SPOTLIGHT ON MEDALS
Will Bennett of the Orders & Medals Research Society tells the tale of
Bob Long and his life saving deeds
Acquiring a type of medal that you never thought you would own and uncovering an interesting story or gaining an insight into the life and character of someone long forgotten can be so rewarding. The tale of Bob Long and his life saving medal ticked all of these boxes and reminded me that you should never assume anything when researching.
The life saving awards issued by governments and other organisations are fascinating medals and some collectors specialise in them entirely. I do not often venture into this area but I could not resist the Life Saving Medal of the Order of St John named to Long when it was offered to me. Information with the medal said that he was serving with the Royal Wiltshire Yeomanry in which I am interested.

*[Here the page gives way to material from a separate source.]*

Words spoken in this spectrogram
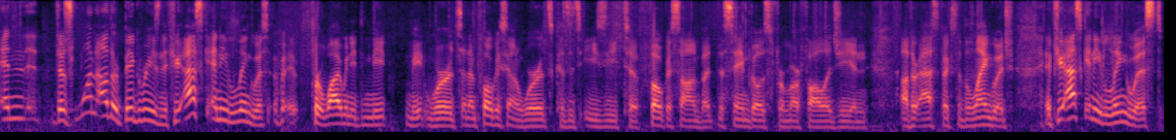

Further research revealed that Long won his award for bravery when the yeomanry was preparing for the visit of the Prince of Wales (later Edward VII) to celebrate the regiment’s centenary in Devizes, Wiltshire in 1893. As it returned from drilling, the band struck up as it reached the main road.
The music startled two horses drawing a passing carriage and they veered round throwing the coachman into the road. The animals then bolted towards Devizes with the passenger, a Mrs Wynell Mayow, and a footman still aboard, frightened and helpless. Trooper Bob Long chased the runaway carriage for three-quarters of a mile and finally jumped from his horse to grab the harness and, after being dragged some distance, brought it to a halt.
When the Prince arrived for the celebrations the following day he must have been told about Long’s bravery. As he was the Grand Prior of the Order of St John, he would have had great influence over who was awarded its Life Saving Medal. The following year Long was personally presented with the medal by the heir to the throne.
The unusual story behind the medal was now clear but I still knew little about Long. As he was a trooper I thought that he could not possibly be connected with the Long dynasty who were major landowners in Wiltshire and had provided generations of officers for the yeomanry. My assumption proved wrong. Robert Chaloner Critchley Long, to give him his full name, was the younger brother of two successful men, one of whom, Walter, became one of the most powerful politicians in Britain.
While Bob ran up debts, failed to get a commission in the Army and lost the only Parliamentary election he ever fought, Walter spent 41 years as a Conservative MP, sixteen of them as a Cabinet minister. Walter was also a senior officer in the Royal Wiltshire Yeomanry and probably told the Prince of Wales about his brother’s bravery. Bob’s life continued on a disastrous course but warm tributes were paid to him after his death in 1938. He was a muchliked, albeit flawed, man and also a brave one as the incident in Devizes showed.
Find out much more about medal collecting with the help of the Orders & Medals Research Society. The Society exists to promote a general interest in the study of orders, decorations and medals and to actively encourage and publish research into all aspects of civil and military medals, with a particular focus on those issued by Great Britain and the Commonwealth countries. Visit the website: omrs.org
One of the great pleasures of medal collecting is the joy of the unexpected, writes Will Bennett of the Orders & Medals Research Society, as he tells the tale of Bob Long and his life saving medal